Efficient laboratory services are key to timely diagnosis and control diseases at base to prevent further and trans-border spread of diseases.
This was reiterated by the representatives of the different delegations at the opening of the regional joint meeting of the East African Public Health Laboratories Networking Project (EAPHLNP) yesterday.
The weeklong summit taking place in Kigali is set to review the progress of the project implementation of laboratory setting, identify challenges and examine the work plan for the coming year 2012/2013.
"This meeting will also examine the plan for the next 3 years of the project that was set to cover 5 years," said Dr. Odette Mukabayire, the director general of the National Reference Laboratory.
Initiated in 2010 covering 4 states; Kenya, Tanzania, Uganda and Rwanda, the project is meant to work to ensure the states have laboratories meeting international standards in order to deliver good test results.
"Laboratories are still neglected in our countries," highlighted Mukabayire. "There is need to understand that they are key to any good healthcare delivery," echoed Miriam Schneidman from the World Bank, adding that the meeting is an opportunity to improve understanding and strengthen regional collaboration in health in the East African Community.
Mukabayire pointed out that having good regional collaboration and surveillance will allow the countries to prevent and control diseases.
"The project will facilitate this by networking laboratories from all five countries, making it easier to work together. After all, diseases don't have or respect any borders", she said.
Under the project, Rwanda will see the establishment of 5 satellite laboratories, renovated or newly constructed, that will have international standards.

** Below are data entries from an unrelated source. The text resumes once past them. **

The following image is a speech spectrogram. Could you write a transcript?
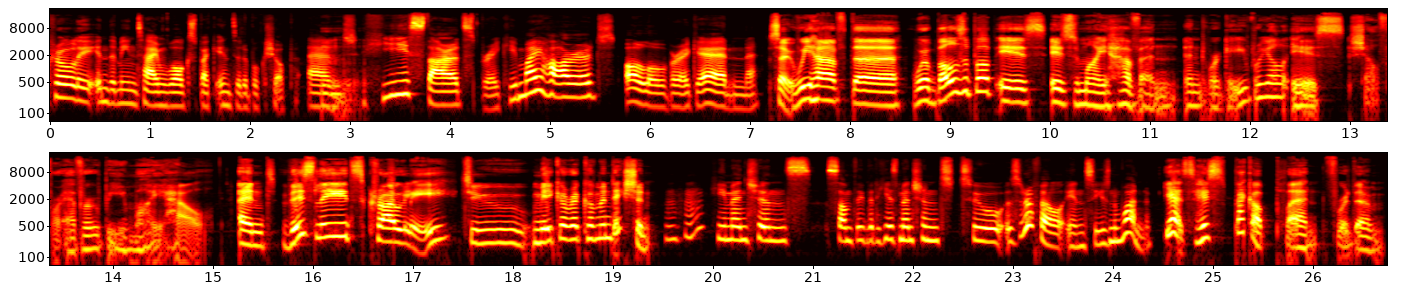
Crowley, in the meantime, walks back into the bookshop and hmm. he starts breaking my heart all over again. So we have the where Beelzebub is is my heaven, and where Gabriel is shall forever be my hell. And this leads Crowley to make a recommendation. Mm-hmm. He mentions something that he has mentioned to Aziraphale in season one, Yes, his backup plan for them.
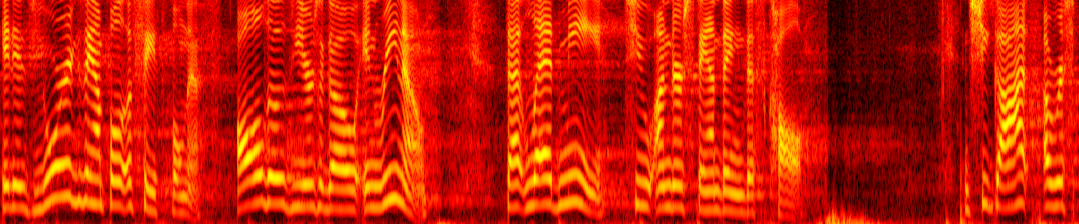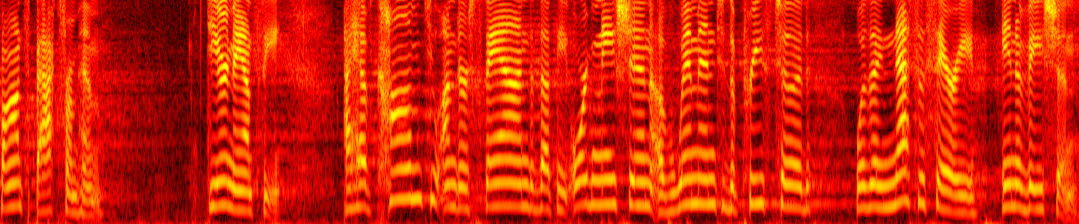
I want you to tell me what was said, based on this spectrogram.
it is your example of faithfulness all those years ago in Reno that led me to understanding this call. And she got a response back from him Dear Nancy, I have come to understand that the ordination of women to the priesthood was a necessary innovation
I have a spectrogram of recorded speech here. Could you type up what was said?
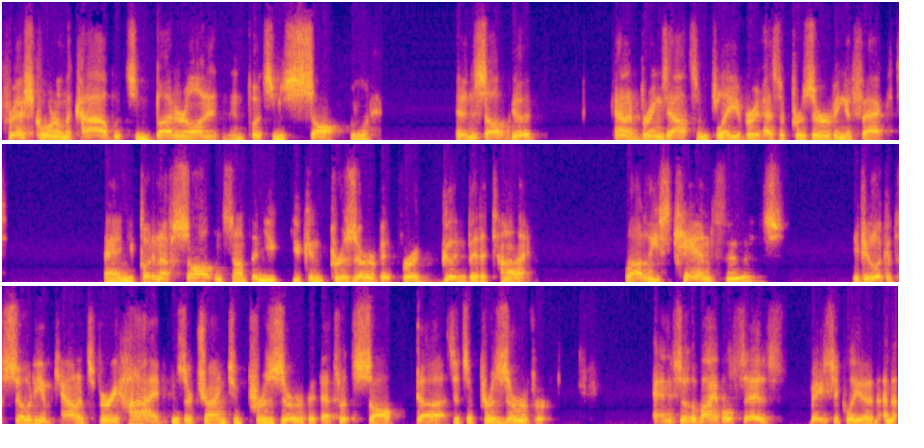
fresh corn on the cob with some butter on it and then put some salt on it. Isn't salt good? kind of brings out some flavor. It has a preserving effect. And you put enough salt in something, you, you can preserve it for a good bit of time. A lot of these canned foods, if you look at the sodium count, it's very high because they're trying to preserve it. That's what salt does. It's a preserver. And so the Bible says basically an, an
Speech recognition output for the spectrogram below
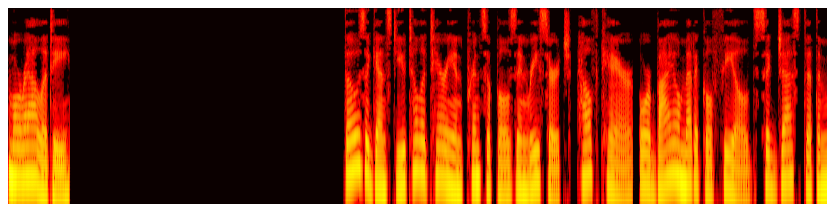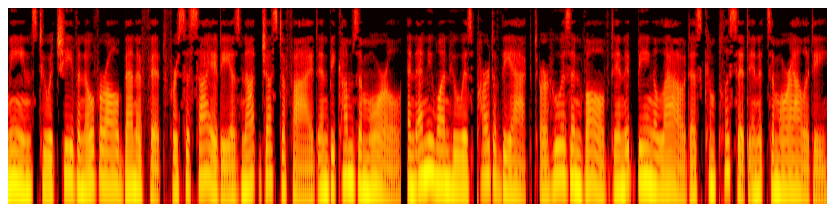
Morality Those against utilitarian principles in research, health care, or biomedical fields suggest that the means to achieve an overall benefit for society is not justified and becomes immoral, and anyone who is part of the act or who is involved in it being allowed is complicit in its immorality.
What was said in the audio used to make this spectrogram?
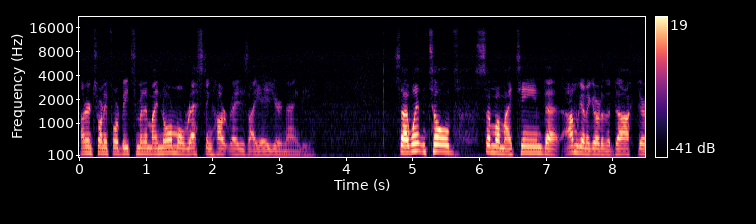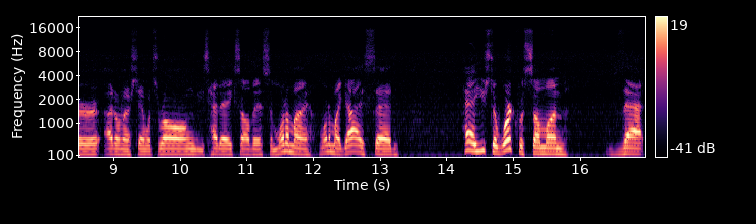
124 beats a minute. My normal resting heart rate is like 80 or 90. So I went and told some of my team that I'm going to go to the doctor. I don't understand what's wrong. These headaches, all this. And one of my one of my guys said, "Hey, I used to work with someone that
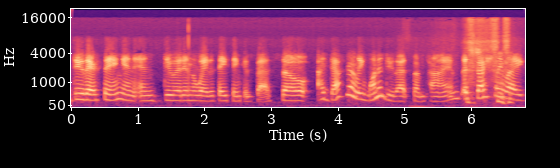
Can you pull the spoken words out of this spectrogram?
do their thing and, and do it in the way that they think is best. So I definitely want to do that sometimes, especially like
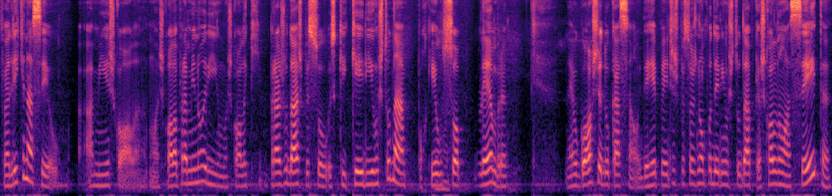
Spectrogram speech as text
Foi ali que nasceu a minha escola, uma escola para minoria, uma escola que para ajudar as pessoas que queriam estudar, porque eu só lembra, né, eu gosto de educação e de repente as pessoas não poderiam estudar porque a escola não aceita.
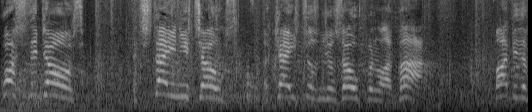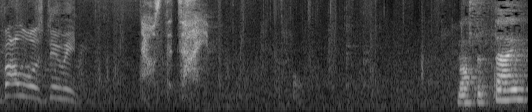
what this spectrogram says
Watch the doors! And stay on your toes! A cage doesn't just open like that. Might be the Valor's doing. Now's the time. Now's the time.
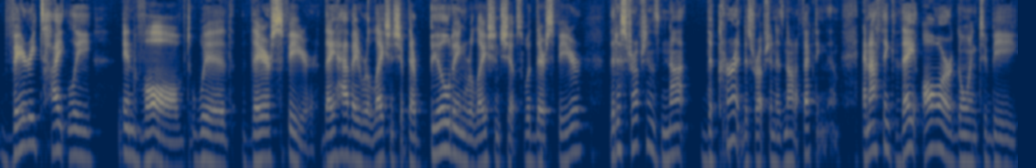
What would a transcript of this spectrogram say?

Martin Matu from the East, Central and Southern Africa Health Community ECSA-HC, remarked that the project supports 25 laboratories, soon to be 31 with Burundi having recently joined, in the provision of equipment and supplies, infrastructure development and building the capacity of the staff.